So I don't believe it has anything to do with seeding, but it has it everything to do with the way you ride. Being where I was I had the top Brazilian guys pass me everyday, but most of them did so when it was safe. Once we stopped at a refueling, and one of them asked me if I could wait for him to get past because he had been in my dust for about 20km trying to get past, but never getting close enough. Of course I let him go, pleased that I was riding fast enough to make it difficult for him.
For us to now regulate who goes where in order to reduce the risk is a cop out, because everyone knows what they are doing is dangerous, going into a rally - it comes with the territory. Everyone going into a rally can, to a larger degree manage the risk to a degree that they feel comfortable with.
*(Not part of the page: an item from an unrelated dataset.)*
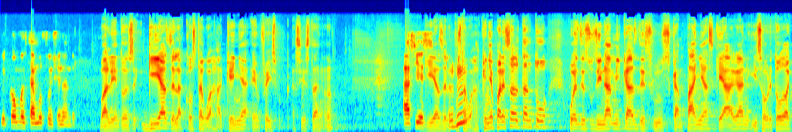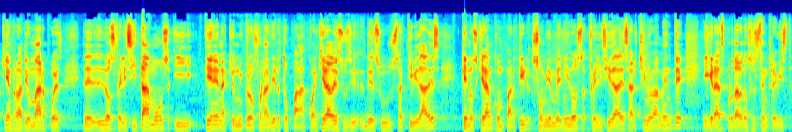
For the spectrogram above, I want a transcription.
de cómo estamos funcionando. Vale, entonces guías de la costa oaxaqueña en Facebook, así está, ¿no? Así es. Guías de la costa oaxaqueña para estar al tanto pues de sus dinámicas, de sus campañas que hagan y sobre todo aquí en Radio Mar pues los felicitamos y tienen aquí un micrófono abierto para cualquiera de sus, de sus actividades que nos quieran compartir. Son bienvenidos. Felicidades Archi nuevamente y gracias por darnos esta entrevista.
To come back to the point, I still cant agree that seeding should take place to put the fast guys in front, except in a race like Sardegna, where overtaking is virtually impossible to do. Everyone should deserve to be where they are in the ranking each day based on performance, and everyone needs to use their own initiative to overtake when it safe to do so. Neither should a rally be classed like we had in the Sertoes was in 2010 with FIM riders up front because not all FIM riders are bullets, and don't deserve to be there, regardless of the status.
Although it was nice to be up front it took a bit away from me, because I knew I did not deserve to be there.
Agree. Especially for aspiring rally riders, it's important to spend a lot of time thinking about these situations, to decide how to react.
The number one risk in Rally is dust, in my opinion. Most of the time, you can choose your risk level by slowing down so that you don't hit something, the danger you can't control is someone hitting you, and you can't manage that risk down to 0. But there are a lot of things you can do to minimize it- getting off or at the edge of the track if you aren't at full gas being a prime example. I always think of the rally track the much the way I do an interstate highway- they have the right to be coming along full gas.
Pre-rally, I don't mind seeding like putting Johnny Aubert at 21 in the Dakar this year, clearly, he was going to be on the gas. Chris Birch at 110, well, who knows. In any case, the cream will rise if you let it.
During the race, I agree with you Neil, you should start wherever you finished the day before, regardless of class or expectations.
We did a reverse day at the end of last year, and it was miserable and at times, felt suicidal. I can imagine that's how it feels for a fast guy to be mired back in the mix... but people must be rewarded, and punished, for their performance, it's the only fair way.